**WHAT YOU HAVE TO DO**
Each line in the data must be reproduced as written, except for any picture.
——————————
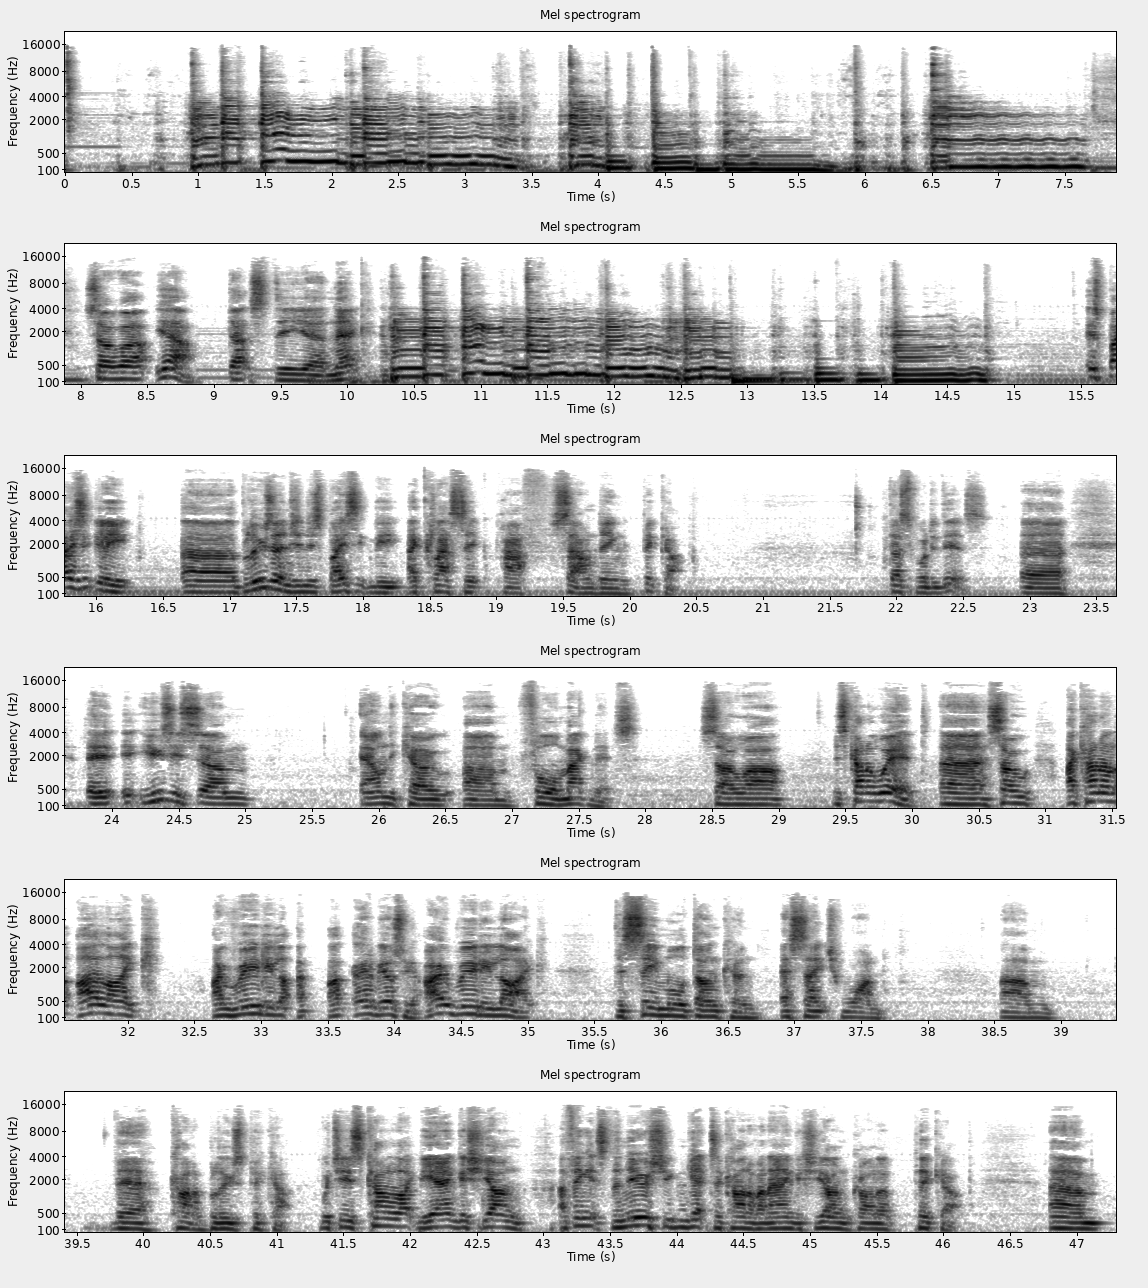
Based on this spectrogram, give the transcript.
So uh, yeah, that's the uh, neck. It's basically uh, blues engine is basically a classic PAF sounding pickup. That's what it is. Uh, it, it, uses um, Alnico um, four magnets, so uh, it's kind of weird. Uh, so I kind of I like I really like. I'm gonna be honest with you. I really like the Seymour Duncan SH1 um, their kind of blues pickup, which is kind of like the Angus Young. I think it's the nearest you can get to kind of an Angus Young kind of pickup. Um,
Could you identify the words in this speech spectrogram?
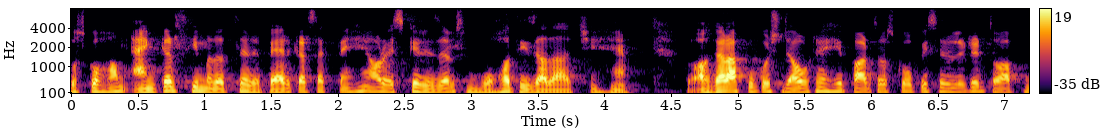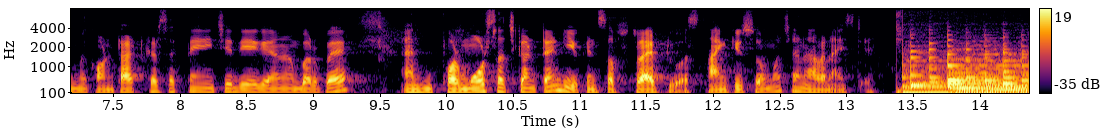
उसको हम एंकर्स की मदद से रिपेयर कर सकते हैं और इसके रिजल्ट्स बहुत ही ज़्यादा अच्छे हैं। तो अगर आपको कुछ डाउट है हिप आर्थ्रोस्कोपी से रिलेटेड तो आप हमें कॉन्टैक्ट कर सकते हैं नीचे दिए गए नंबर पर and for more such content you can subscribe to us thank you so much and have nice day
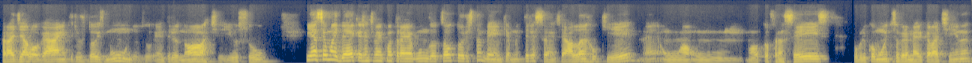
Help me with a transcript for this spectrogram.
para dialogar entre os dois mundos, entre o norte e o sul. E essa é uma ideia que a gente vai encontrar em alguns outros autores também, que é muito interessante. Alain Rouquier, né, um, um, um autor francês, publicou muito sobre a América Latina,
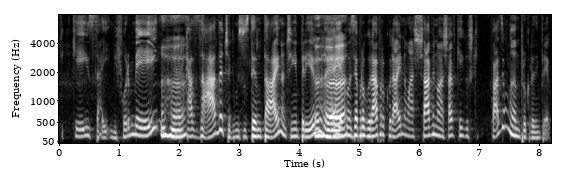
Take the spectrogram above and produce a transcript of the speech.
fiquei, saí, me formei, era casada, tinha que me sustentar e não tinha emprego, né? Eu comecei a procurar, procurar e não achava, e não achava. Fiquei acho que, quase um ano procurando emprego.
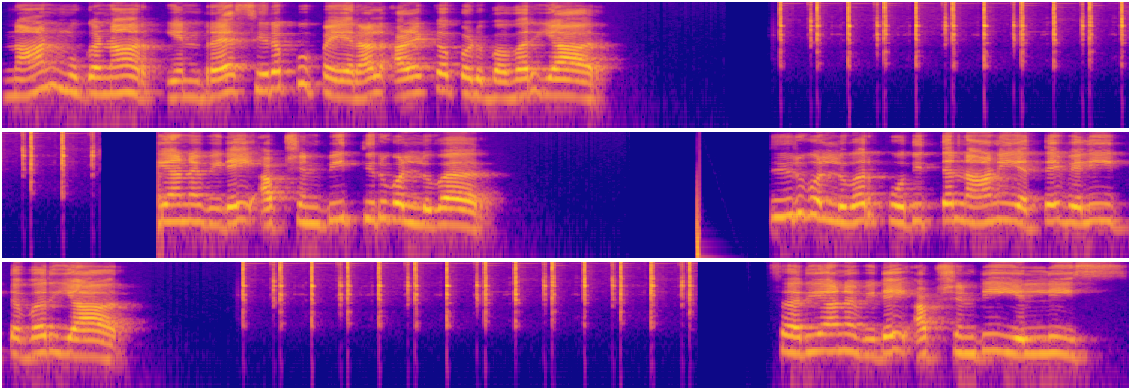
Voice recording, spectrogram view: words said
நான்முகனார் என்ற சிறப்பு பெயரால் அழைக்கப்படுபவர் யார்? சரியான விடை ஆப்ஷன் பி திருவள்ளுவர். திருவள்ளுவர் பொதித்த நாணயத்தை வெளியிட்டவர் யார்? சரியான விடை ஆப்ஷன் டி எல்லீஸ்.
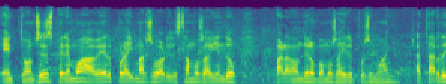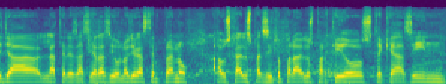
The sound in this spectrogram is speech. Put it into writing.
Entonces esperemos a ver, por ahí marzo o abril estamos sabiendo para dónde nos vamos a ir el próximo año. La tarde ya en la Teresa Sierra, si uno llegas temprano a buscar el espacito para ver los partidos, te quedas sin,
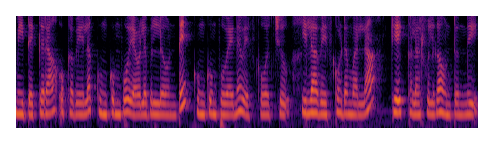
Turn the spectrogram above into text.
మీ దగ్గర ఒకవేళ కుంకుమ పువ్వు అవైలబుల్లో ఉంటే కుంకుమ పువ్వు అయినా వేసుకోవచ్చు. ఇలా వేసుకోవడం వల్ల కేక్ కలర్ఫుల్గా ఉంటుంది.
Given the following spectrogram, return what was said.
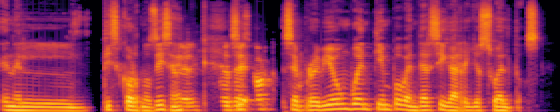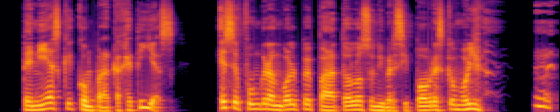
en el Discord, nos dice, se prohibió un buen tiempo vender cigarrillos sueltos tenías que comprar cajetillas. Ese fue un gran golpe para todos los universipobres como yo.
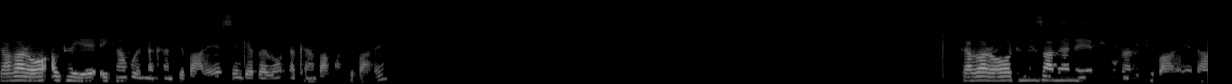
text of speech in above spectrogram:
ဒါကတော့အောက်ထပ်ရဲ့အိမ်ခန်းဖွင့်နှခန်းဖြစ်ပါတယ် single bedroom နှခန်းပါမှာဖြစ်ပါတယ်ဒါကတော့ထမင်းစားကန်းနဲ့မိဖို့ကန်းလေးဖြစ်ပါတယ်ဒါ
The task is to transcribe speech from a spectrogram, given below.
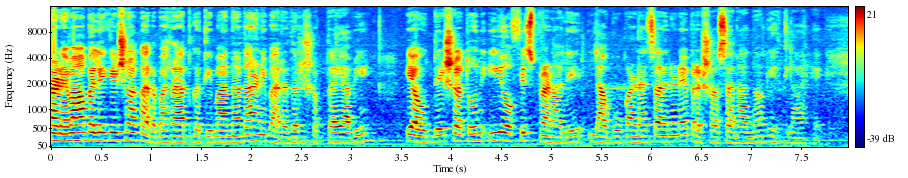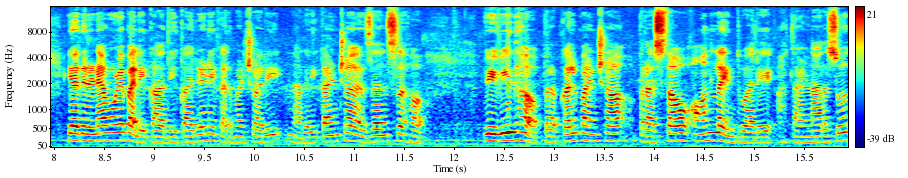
ठाणे महापालिकेच्या कारभारात गतिमानता आणि पारदर्शकता यावी या उद्देशातून ई ऑफिस प्रणाली लागू करण्याचा निर्णय प्रशासनानं घेतला आहे. या निर्णयामुळे पालिका अधिकारी आणि कर्मचारी नागरिकांच्या अर्जांसह विविध प्रकल्पांच्या प्रस्ताव ऑनलाईनद्वारे हाताळणार असून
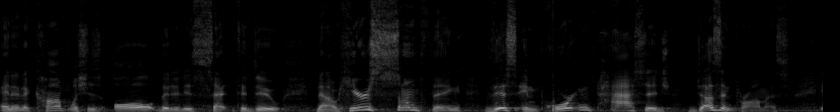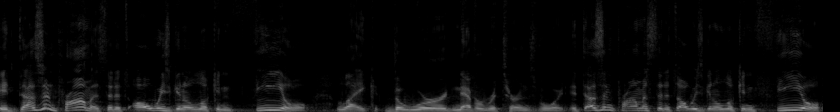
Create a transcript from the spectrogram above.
and it accomplishes all that it is sent to do. Now, here's something this important passage doesn't promise. It doesn't promise that it's always going to look and feel like the word never returns void. It doesn't promise that it's always going to look and feel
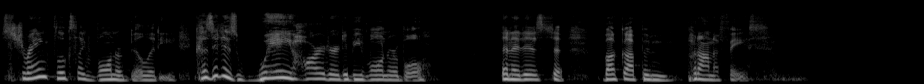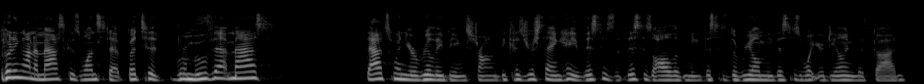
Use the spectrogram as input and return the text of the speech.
Strength looks like vulnerability because it is way harder to be vulnerable than it is to buck up and put on a face. Putting on a mask is one step, but to remove that mask, that's when you're really being strong because you're saying, "Hey, this is this is all of me. This is the real me. This is what you're dealing with, God."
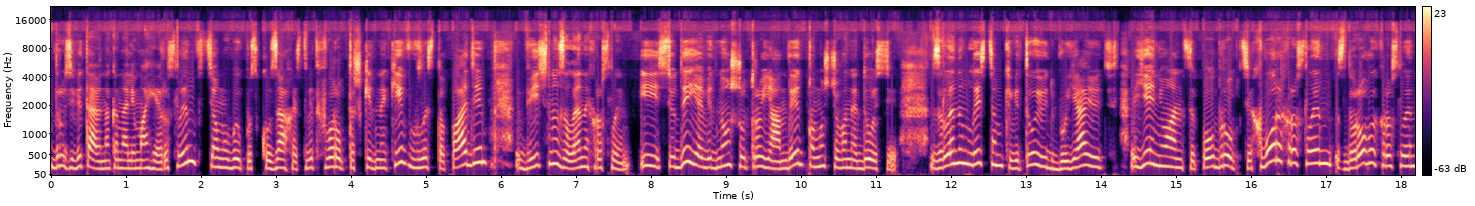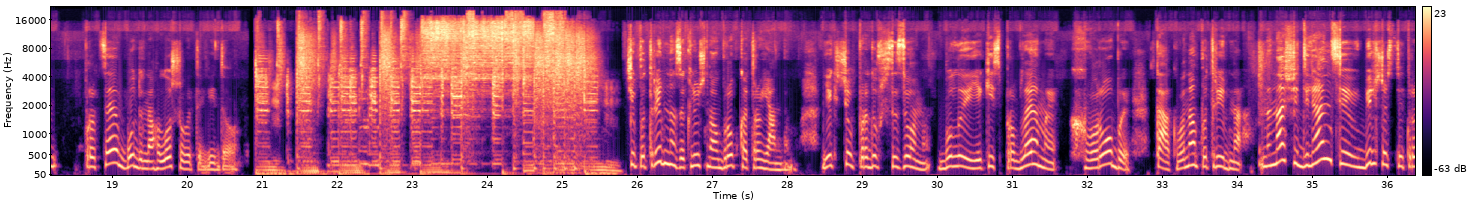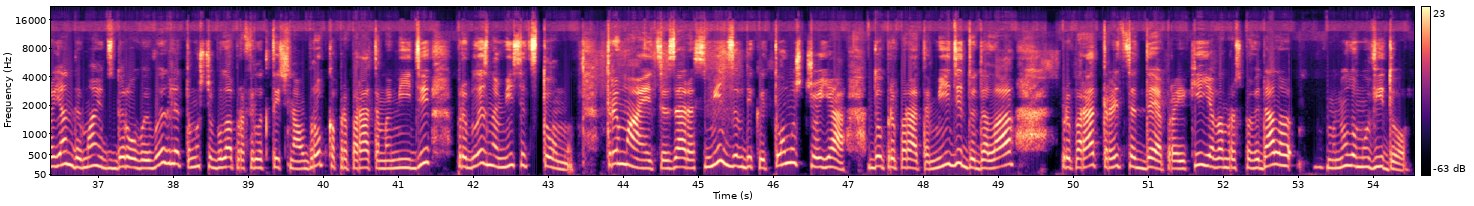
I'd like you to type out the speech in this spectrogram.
Друзі, вітаю на каналі Магія рослин. В цьому випуску захист від хвороб та шкідників в листопаді вічно зелених рослин. І сюди я відношу троянди, тому що вони досі зеленим листям квітують, буяють. Є нюанси по обробці хворих рослин, здорових рослин. Про це буду наголошувати відео. Чи потрібна заключна обробка трояндам? Якщо впродовж сезону були якісь проблеми, хвороби, так, вона потрібна. На нашій ділянці в більшості троянди мають здоровий вигляд, тому що була профілактична обробка препаратами міді приблизно місяць тому. Тримається зараз мідь завдяки тому, що я до препарата міді додала препарат 30D, про який я вам розповідала в минулому відео.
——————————
**FINISHED TASK**
Based on this spectrogram, give the transcript.
So uh, yeah, that's the uh, neck. It's basically uh, blues engine is basically a classic PAF sounding pickup. That's what it is. Uh, it, it, uses um, Alnico um, four magnets, so uh, it's kind of weird. Uh, so I kind of I like I really like. I'm gonna be honest with you. I really like the Seymour Duncan SH1 um, their kind of blues pickup, which is kind of like the Angus Young. I think it's the nearest you can get to kind of an Angus Young kind of pickup. Um,
Could you identify the words in this speech spectrogram?
उसको हम एंकर्स की मदद से रिपेयर कर सकते हैं और इसके रिजल्ट्स बहुत ही ज़्यादा अच्छे हैं। तो अगर आपको कुछ डाउट है हिप आर्थ्रोस्कोपी से रिलेटेड तो आप हमें कॉन्टैक्ट कर सकते हैं नीचे दिए गए नंबर पर and for more such content you can subscribe to us thank you so much and have nice day
Help me with a transcript for this spectrogram.
para dialogar entre os dois mundos, entre o norte e o sul. E essa é uma ideia que a gente vai encontrar em alguns outros autores também, que é muito interessante. Alain Rouquier, né, um, um, um autor francês, publicou muito sobre a América Latina,
Take the spectrogram above and produce a transcript of the speech.
fiquei, saí, me formei, era casada, tinha que me sustentar e não tinha emprego, né? Eu comecei a procurar, procurar e não achava, e não achava. Fiquei acho que, quase um ano procurando emprego.
Voice recording, spectrogram view: words said
நான்முகனார் என்ற சிறப்பு பெயரால் அழைக்கப்படுபவர் யார்? சரியான விடை ஆப்ஷன் பி திருவள்ளுவர். திருவள்ளுவர் பொதித்த நாணயத்தை வெளியிட்டவர் யார்? சரியான விடை ஆப்ஷன் டி எல்லீஸ்.
The sound in this spectrogram is speech. Put it into writing.
Entonces esperemos a ver, por ahí marzo o abril estamos sabiendo para dónde nos vamos a ir el próximo año. La tarde ya en la Teresa Sierra, si uno llegas temprano a buscar el espacito para ver los partidos, te quedas sin,
Turn the spectrogram above into text.
మీ దగ్గర ఒకవేళ కుంకుమ పువ్వు అవైలబుల్లో ఉంటే కుంకుమ పువ్వు అయినా వేసుకోవచ్చు. ఇలా వేసుకోవడం వల్ల కేక్ కలర్ఫుల్గా ఉంటుంది.
Given the following spectrogram, return what was said.
en el Discord, nos dice, se prohibió un buen tiempo vender cigarrillos sueltos tenías que comprar cajetillas. Ese fue un gran golpe para todos los universipobres como yo.
text of speech in above spectrogram:
ဒါကတော့အောက်ထပ်ရဲ့အိမ်ခန်းဖွင့်နှခန်းဖြစ်ပါတယ် single bedroom နှခန်းပါမှာဖြစ်ပါတယ်ဒါကတော့ထမင်းစားကန်းနဲ့မိဖို့ကန်းလေးဖြစ်ပါတယ်ဒါ
The task is to transcribe speech from a spectrogram, given below.
ठाणे महापालिकेच्या कारभारात गतिमानता आणि पारदर्शकता यावी या उद्देशातून ई ऑफिस प्रणाली लागू करण्याचा निर्णय प्रशासनानं घेतला आहे. या निर्णयामुळे पालिका अधिकारी आणि कर्मचारी नागरिकांच्या अर्जांसह विविध प्रकल्पांच्या प्रस्ताव ऑनलाईनद्वारे हाताळणार असून
Create a transcript from the spectrogram above.
and it accomplishes all that it is sent to do. Now, here's something this important passage doesn't promise. It doesn't promise that it's always going to look and feel like the word never returns void. It doesn't promise that it's always going to look and feel
Use the spectrogram as input and return the text of the speech.
Strength looks like vulnerability because it is way harder to be vulnerable than it is to buck up and put on a face. Putting on a mask is one step, but to remove that mask, that's when you're really being strong because you're saying, "Hey, this is this is all of me. This is the real me. This is what you're dealing with, God."
I'd like you to type out the speech in this spectrogram.
Друзі, вітаю на каналі Магія рослин. В цьому випуску захист від хвороб та шкідників в листопаді вічно зелених рослин. І сюди я відношу троянди, тому що вони досі зеленим листям квітують, буяють. Є нюанси по обробці хворих рослин, здорових рослин. Про це буду наголошувати відео. Чи потрібна заключна обробка трояндам? Якщо впродовж сезону були якісь проблеми, хвороби, так, вона потрібна. На нашій ділянці в більшості троянди мають здоровий вигляд, тому що була профілактична обробка препаратами міді приблизно місяць тому. Тримається зараз мідь завдяки тому, що я до препарата міді додала препарат 30D, про який я вам розповідала в минулому відео.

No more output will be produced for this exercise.